(Stored data)
- Opening Delimiter -

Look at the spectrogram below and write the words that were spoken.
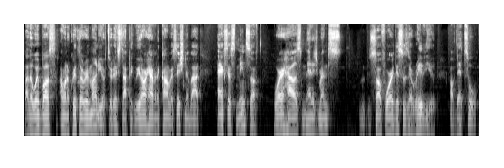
By the way, boss, I want to quickly remind you of today's topic. We are having a conversation about Access Mintsoft warehouse management software. This is a review of that tool.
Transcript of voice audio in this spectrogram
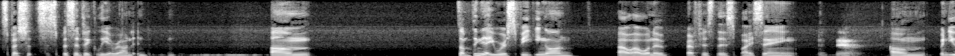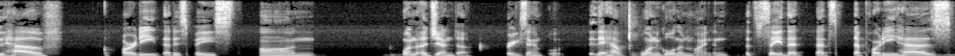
speci- specifically around independence. Um, something that you were speaking on, I, I want to preface this by saying, Yeah. um, when you have a party that is based on one agenda, for example, they have one goal in mind, and let's say that that's that party has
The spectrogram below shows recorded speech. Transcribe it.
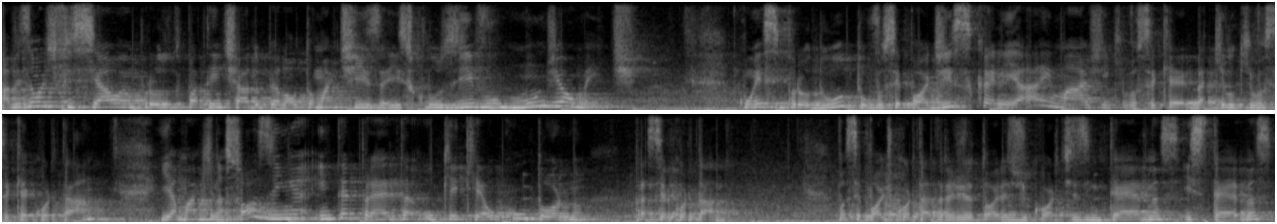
A visão artificial é um produto patenteado pela Automatiza, exclusivo mundialmente. Com esse produto, você pode escanear a imagem que você quer, daquilo que você quer cortar e a máquina sozinha interpreta o que é o contorno para ser cortado. Você pode cortar trajetórias de cortes internas, externas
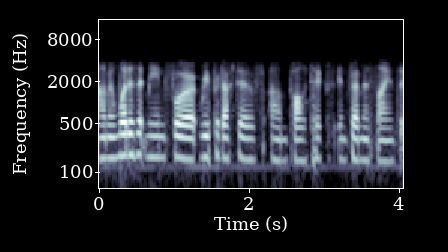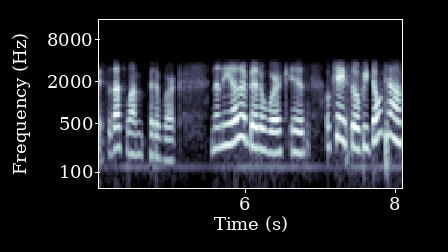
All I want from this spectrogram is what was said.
um, and what does it mean for reproductive um, politics in feminist sciences. So that's one bit of work, and then the other bit of work is okay. So if we don't have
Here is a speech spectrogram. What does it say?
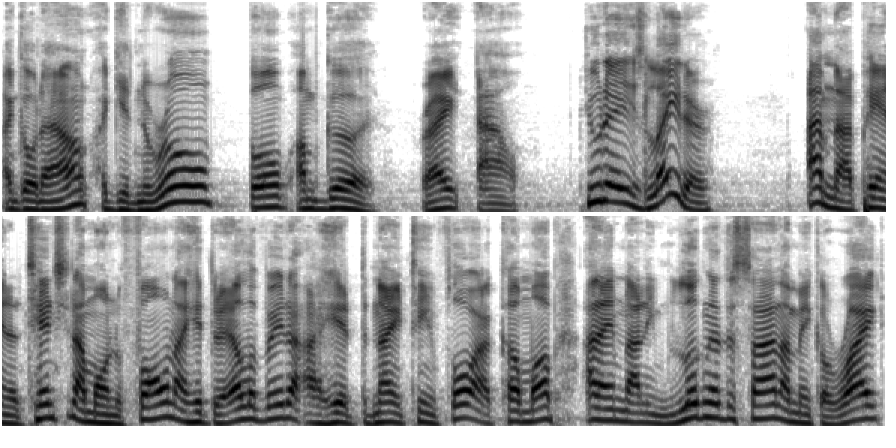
I go down. I get in the room. Boom, I'm good. Right now, two days later. I'm not paying attention. I'm on the phone. I hit the elevator. I hit the 19th floor. I come up. I am not even looking at the sign. I make a right.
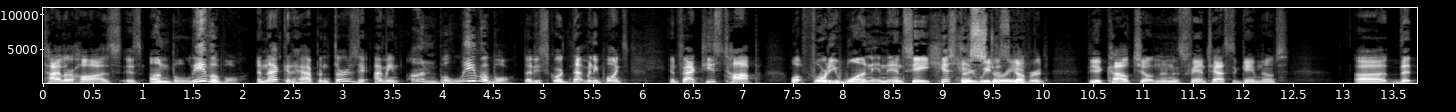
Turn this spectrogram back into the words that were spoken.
Tyler Haws is unbelievable, and that could happen Thursday. I mean, unbelievable that he scored that many points. In fact, he's top what 41 in NCAA history, we discovered via Kyle Chilton and his fantastic game notes. Uh, that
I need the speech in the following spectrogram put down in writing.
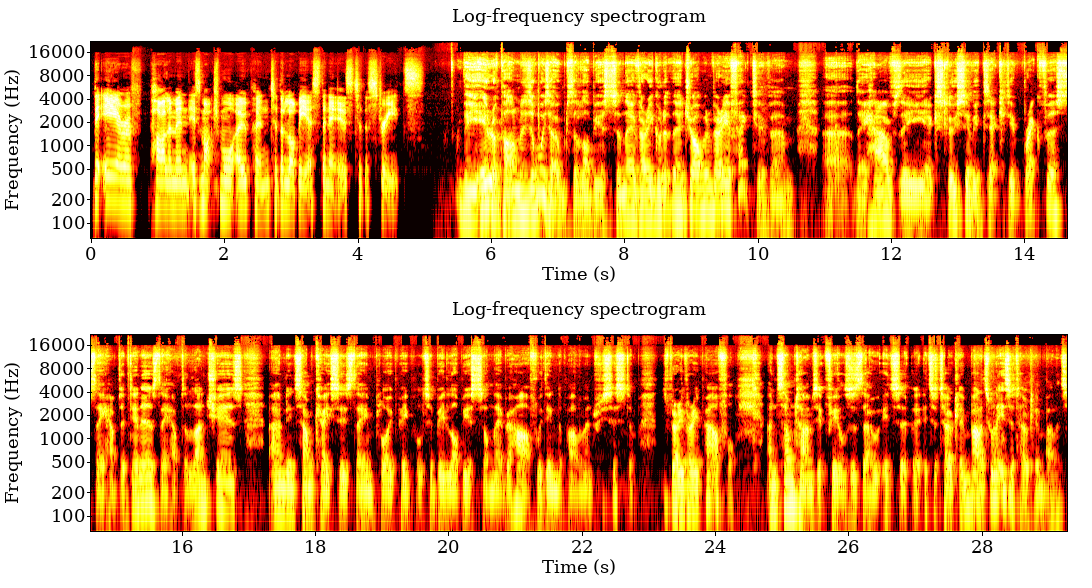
the ear of parliament is much more open to the lobbyists than it is to the streets? The era of Parliament is always open to the lobbyists, and they're very good at their job and very effective. Um, uh, they have the exclusive executive breakfasts, they have the dinners, they have the lunches, and in some cases, they employ people to be lobbyists on their behalf within the parliamentary system. It's very, very powerful, and sometimes it feels as though it's a it's a total imbalance. Well, it is a total imbalance,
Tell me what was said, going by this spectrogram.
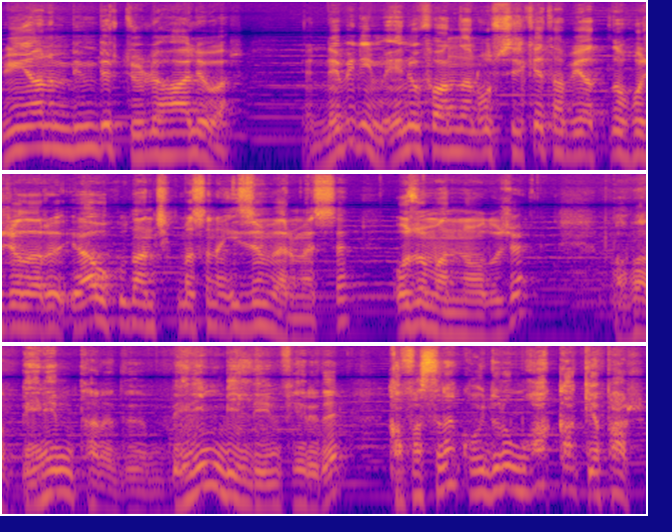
Dünyanın bin bir türlü hali var. Ya ne bileyim en ufandan o sirke tabiatlı hocaları ya okuldan çıkmasına izin vermezse o zaman ne olacak? Baba benim tanıdığım, benim bildiğim Feride kafasına koyduğunu muhakkak yapar.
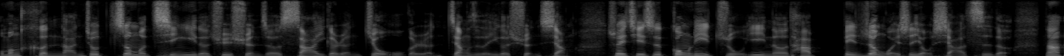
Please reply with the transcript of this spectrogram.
我们很难就这么轻易的去选择杀一个人救五个人这样子的一个选项。所以，其实功利主义呢，它被认为是有瑕疵的。那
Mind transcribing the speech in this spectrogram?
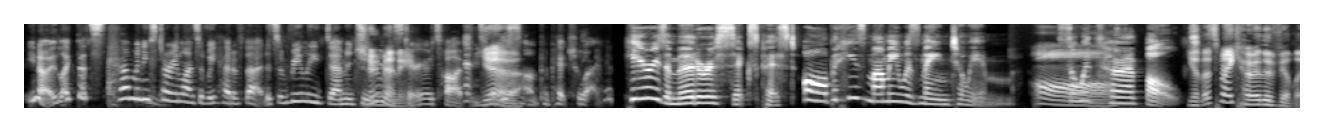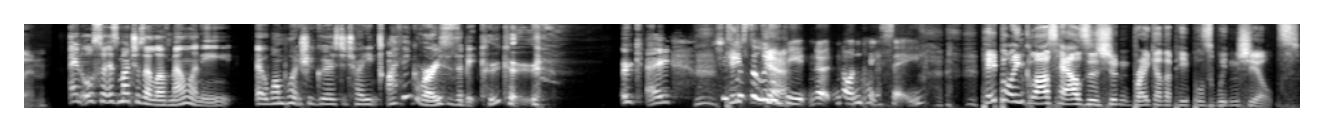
You know, like that's how many storylines have we had of that? It's a really damaging Too many. stereotype. And- to Yeah. um, perpetuate. Here is a murderous sex pest. Oh, but his mummy was mean to him. Oh. So it's her fault. Yeah, let's make her the villain. And also, as much as I love Melanie, at one point she goes to Toadie, I think Rose is a bit cuckoo. okay. She's Pe- just a little yeah. bit non-PC. People in glass houses shouldn't break other people's windshields.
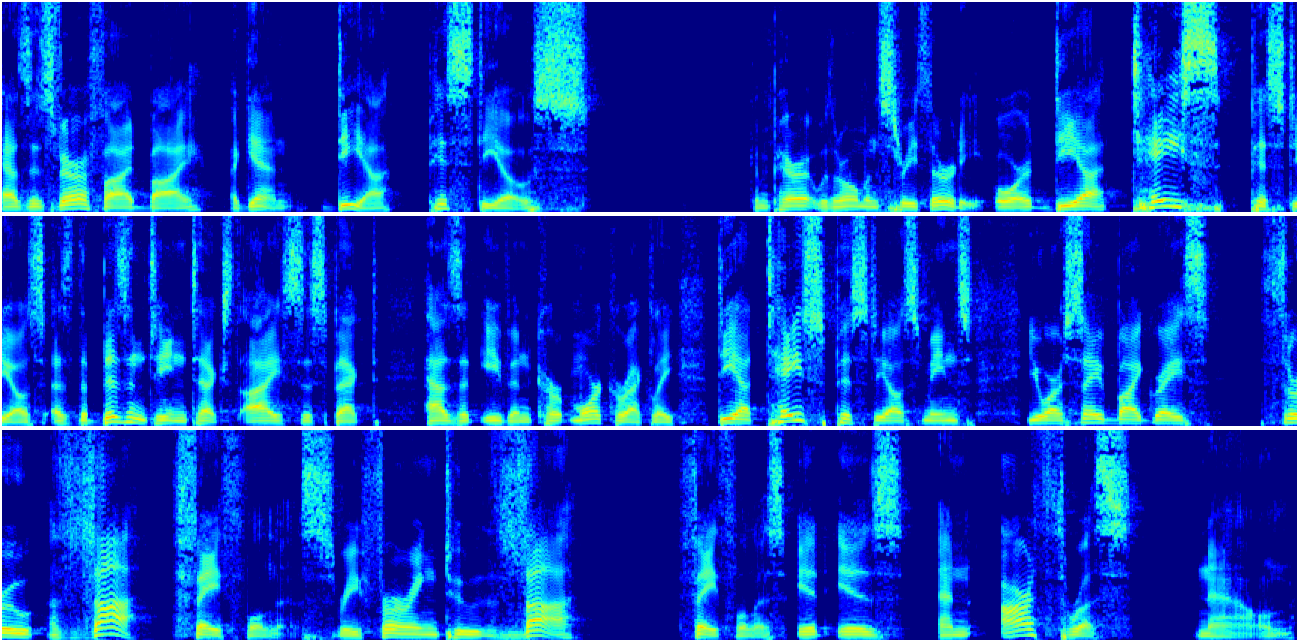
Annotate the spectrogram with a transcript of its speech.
As is verified by, again, dia pisteos. Compare it with Romans 3:30 or dia tes pisteos as the Byzantine text I suspect has it even more correctly. Dia tes pisteos means you are saved by grace through the faithfulness, referring to the faithfulness. It is an arthrous noun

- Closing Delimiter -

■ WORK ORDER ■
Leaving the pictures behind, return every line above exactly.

■ ANSWER FOR THIS EXERCISE ■
Look at the spectrogram below and write the words that were spoken.
By the way, boss, I want to quickly remind you of today's topic. We are having a conversation about Access Mintsoft warehouse management software. This is a review of that tool.
Transcript of voice audio in this spectrogram
speci- specifically around independence. Um, something that you were speaking on, I, I want to preface this by saying, Yeah. um, when you have a party that is based on one agenda, for example, they have one goal in mind, and let's say that that's that party has
The spectrogram below shows recorded speech. Transcribe it.
A visão artificial é um produto patenteado pela Automatiza, exclusivo mundialmente. Com esse produto, você pode escanear a imagem que você quer, daquilo que você quer cortar e a máquina sozinha interpreta o que é o contorno para ser cortado. Você pode cortar trajetórias de cortes internas, externas
All I want from this spectrogram is what was said.
um, and what does it mean for reproductive um, politics in feminist sciences. So that's one bit of work, and then the other bit of work is okay. So if we don't have
Here is a speech spectrogram. What does it say?
I go down. I get in the room. Boom, I'm good. Right now, two days later. I'm not paying attention. I'm on the phone. I hit the elevator. I hit the 19th floor. I come up. I am not even looking at the sign. I make a right.
Turn this spectrogram back into the words that were spoken.
Tyler Haws is unbelievable, and that could happen Thursday. I mean, unbelievable that he scored that many points. In fact, he's top what 41 in NCAA history, we discovered via Kyle Chilton and his fantastic game notes. Uh, that
I need the speech in the following spectrogram put down in writing.
the ear of parliament is much more open to the lobbyists than it is to the streets? The era of Parliament is always open to the lobbyists, and they're very good at their job and very effective. Um, uh, they have the exclusive executive breakfasts, they have the dinners, they have the lunches, and in some cases, they employ people to be lobbyists on their behalf within the parliamentary system. It's very, very powerful, and sometimes it feels as though it's a it's a total imbalance. Well, it is a total imbalance,
Tell me what was said, going by this spectrogram.
Dünyanın bin bir türlü hali var. Ya ne bileyim en ufandan o sirke tabiatlı hocaları ya okuldan çıkmasına izin vermezse o zaman ne olacak? Baba benim tanıdığım, benim bildiğim Feride kafasına koyduğunu muhakkak yapar.
Please reply with the transcript of this spectrogram.
我们很难就这么轻易的去选择杀一个人救五个人这样子的一个选项。所以，其实功利主义呢，它被认为是有瑕疵的。那
Mind transcribing the speech in this spectrogram?
You know, like that's how many storylines have we had of that? It's a really damaging Too many. stereotype. And- to Yeah. um, perpetuate. Here is a murderous sex pest. Oh, but his mummy was mean to him. Oh. So it's her fault. Yeah, let's make her the villain. And also, as much as I love Melanie, at one point she goes to Toadie, I think Rose is a bit cuckoo. okay. She's Pe- just a little yeah. bit non-PC. People in glass houses shouldn't break other people's windshields.
Annotate the spectrogram with a transcript of its speech.
As is verified by, again, dia pisteos. Compare it with Romans 3:30 or dia tes pisteos as the Byzantine text I suspect has it even more correctly. Dia tes pisteos means you are saved by grace through the faithfulness, referring to the faithfulness. It is an arthrous noun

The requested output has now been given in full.